Excerpt from a short I’m working on.
I sat on the bench overlooking Loring Park. The orange glow of sodium-vapor reflected off the snow. The Minneapolis skyline twinkled against the dusk. I knew people were passing on the walk. The busses screeched to a stop on Lyndale avenue, unloading, loading, and then roared away heading downtown. But it was all so distant. Reality swirled around me like the snow and a dream. Only my nightmare, my horror was real.
I looked up. A blond kid in a hoodie under a denim jacket looked at me hopefully. He had on dirty jeans and sneakers. “What?” I asked.
“Anyone sitting with you?”
“Not anymore,” I said.
“Can I have a smoke?” He pointed at my cigarette. I’d forgotten I’d even lit it.
I pulled a pack out of my coat and tapped one out for him. He slid it out and placed it between his lips waiting for me to light it. His hands cupped mine to block the wind as I held the tip of my cigarette against his. He sucked.
He sat back and exhaled smoke into the night. “So you live around here?”
He grinned at me and nodded at the graying twilight. “Well it’s cold. I thought we could go and do something to warm up.” His grin widened. “Let me stay the night and I’ll give you a discount.”
I unbuttoned my overcoat and pulled it open a bit.
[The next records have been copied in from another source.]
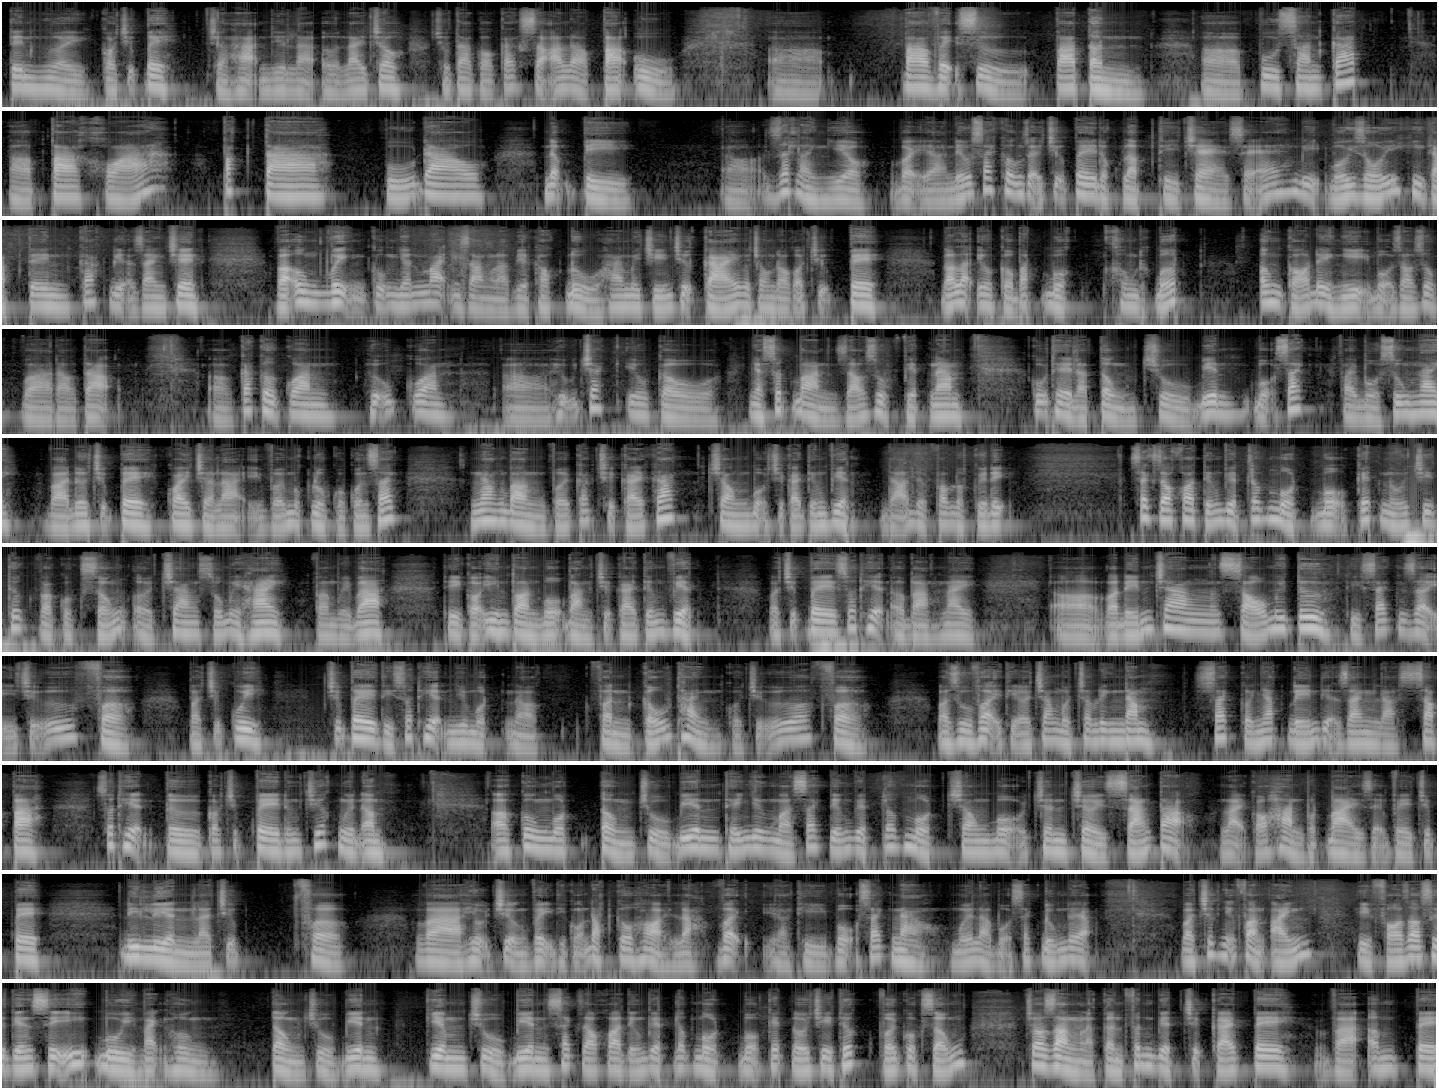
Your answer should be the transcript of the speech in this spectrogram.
tên người có chữ P chẳng hạn như là ở Lai Châu chúng ta có các xã là Pa ủ uh, Pa vệ sử Pa tần uh, Pu san cát uh, Pa khóa Bắc ta Pú đao Nậm pì uh, rất là nhiều. Vậy uh, nếu sách không dạy chữ P độc lập thì trẻ sẽ bị bối rối khi gặp tên các địa danh trên. Và ông Vịnh cũng nhấn mạnh rằng là việc học đủ 29 chữ cái và trong đó có chữ P đó là yêu cầu bắt buộc không được bớt. Ông có đề nghị Bộ Giáo dục và Đào tạo uh, các cơ quan hữu quan uh, hữu trách yêu cầu nhà xuất bản giáo dục Việt Nam cụ thể là tổng chủ biên bộ sách phải bổ sung ngay và đưa chữ P quay trở lại với mục lục của cuốn sách ngang bằng với các chữ cái khác trong bộ chữ cái tiếng Việt đã được pháp luật quy định. Sách giáo khoa tiếng Việt lớp 1 Bộ Kết nối tri thức và cuộc sống ở trang số 12 và 13 thì có in toàn bộ bảng chữ cái tiếng Việt và chữ P xuất hiện ở bảng này ờ, và đến trang 64 thì sách dạy chữ phở và chữ quy. Chữ P thì xuất hiện như một uh, phần cấu thành của chữ phở và dù vậy thì ở trang 105 sách có nhắc đến địa danh là Sapa xuất hiện từ có chữ P đứng trước nguyên âm À, cùng một tổng chủ biên thế nhưng mà sách tiếng Việt lớp 1 trong bộ chân trời sáng tạo lại có hẳn một bài dạy về chữ P, đi liền là chữ phờ và hiệu trưởng Vịnh thì cũng đặt câu hỏi là vậy ờ, thì bộ sách nào mới là bộ sách đúng đây ạ? Và trước những phản ánh thì Phó giáo sư tiến sĩ Bùi Mạnh Hùng, tổng chủ biên kiêm chủ biên sách giáo khoa tiếng Việt lớp 1 Bộ Kết nối tri thức với cuộc sống cho rằng là cần phân biệt chữ cái P và âm P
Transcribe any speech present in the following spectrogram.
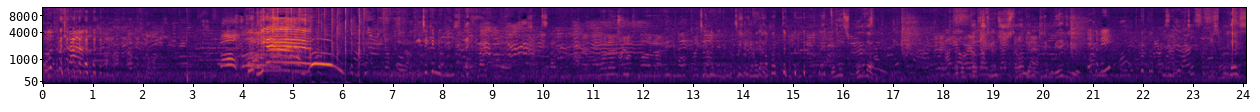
Goed gedaan! Goed, yeah! Oh, check in met dienst. Met hem. Check in met de rabatten. McDonald's burada. Sokakta çıkmış, sonra dönüp gidip buraya giriyor. Biz nereye gideceğiz? Biz buradayız.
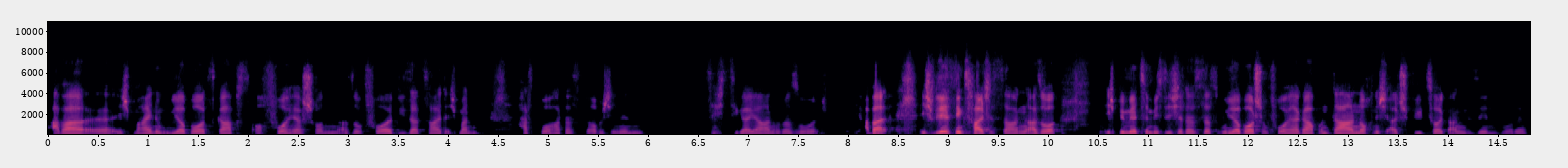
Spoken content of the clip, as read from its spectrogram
Aber äh, ich meine, Ouija-Boards gab es auch vorher schon, also vor dieser Zeit. Ich meine, Hasbro hat das, glaube ich, in den 60er Jahren oder so. Ich, aber ich will jetzt nichts Falsches sagen. Also ich bin mir ziemlich sicher, dass es das Ouija-Board schon vorher gab und da noch nicht als Spielzeug angesehen wurde.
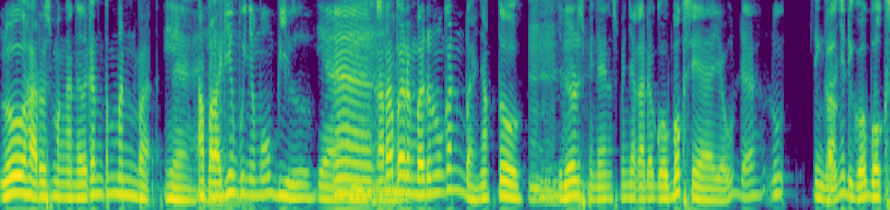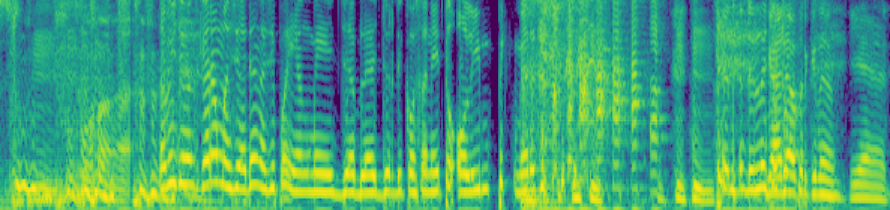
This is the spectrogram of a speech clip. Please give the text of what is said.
lo harus mengandalkan teman pak. Iya. Apalagi yang punya mobil. Iya. Nah, karena barang-barang lu kan banyak tuh. Hmm. Jadi lu harus pindahin semenjak ada GoBox ya ya udah lu tinggalnya di GoBox. Hmm. Tapi zaman sekarang masih ada gak sih Pak yang meja belajar di kosan itu Olimpik mereknya? Karena dulu Nggak cukup ada. terkenal. Iya.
He looked at my chest and froze.
“Oh hell man. Going to bust me? Just trying to find a warm place to sleep tonight and get a little scratch. You’re hot, I’d done you for free.”
I took out my wallet and handed him two twenties and my pack of smokes. “Go away.”
“For real? This isn’t some kind of entrapment?”
“Now,” I said.
He turned and jogged away into swirling snow.
I wrapped the old coat around me and covered the badge. I closed my eyes and it was June. It was hot and humid and the park was filled with Gay Pride festivities. I turned to say something to Lance and his head exploded. Wet spongy matter and fragments of bone covered my face. A bit of my lover’s brain was in my mouth. Nineteen. The number of bodies that fell to the ground in those moments. Nineteen. Men, women, children. They were gay and not. Young and not. They were just people that some nut with a gun thought his god hated. They got the guy. It didn’t matter. The nineteen were still dead. The Day Pride Died the papers said. The day I died.
My phone rang.
I opened my eyes. It was winter again and I was alone on the bench.
It was Julie. She’d been calling all day and I had ignored her.
“About damn time. Simon, how are you?” She was angry. I couldn’t care about other people’s anger anymore. I had too much of my own.
“Cold,” I said.
“It’s winter in Minneapolis, it’s night, it’s snowing. What do you want?”
“Are you on that bench again?”
I’m always on this bench. How could I ever be anywhere else?
I said, “What do you want?”
She sighed, “For you to get better. I want my old Simon back. Lance is dead. You need to move on. You need to get out and be around people. You’re a psychologist for god’s sake, you know that!”
“You don’t think I know he is dead? Why does everyone think they need to remind me of that fact? My soul was ripped out. You think keeping busy, taking some pills or talking it out is going to fix that? I’ll let you in on a little trade secret, you really can’t fix broken people.”
Neither of us said any thing for a while. I knew I should apologize. I wasn’t angry at Julie. But I just didn’t care. I’d been faking giving a shit about anything for too long. I was getting tired of trying to hold it together. Why should I?
She asked, “Can I talk now without getting yelled at?”
“Look you need to be around people…socially. You know that. Some of us from my office are going out to see a movie Friday night and then going for barbeque in Uptown. There is this guy, Rob, I want you to meet him. He’s cute. Unfortunately he plays for your team.”
I said, “I’ll think about it.”
“No. You will do it.”
“I’ll think about it.”
She hung up. I slipped my phone back into my over coat and pulled it tighter around me. It was old, beat up and too big for me, but it had been his. I got up and walked toward the bus stop. Snow swirling around like the fog in my mind. Nothing seemed real anymore. Riding the bus home. Riding the bus to work, back and forth. Always stopping here in the park, at the bench. The bench. He wasn’t there and I couldn’t get away. The bus pulled up. I got out my pass and stood in line.
It was full with the evening commute. I pushed my way to the back and found an empty seat. The windows mirrored by the night reflected back the jumble of humanity traveling through the cold. People read, listened to their iPods, chatted or dozed. And that was when I became aware. It was his reflection that first caught my eye. The red hair. But it was more than the wild curly hair, the goatee with the tip died blue, the leather biker jacket, tattoos, piercing, fatigue pants and old army boots. It was an attitude he had. He just sat there next to a window looking out into the night watching the city go by. And I saw Him. I felt Him. I was present. He’d pulled me back. He saved me.
I pulled my phone out and stole a shot. He reached up and pulled the yellow cord for a stop request. He got up and made his way to the back door. The bus stopped and he made his way into the night. That was the first time I saw Him. It was before I knew he had to die.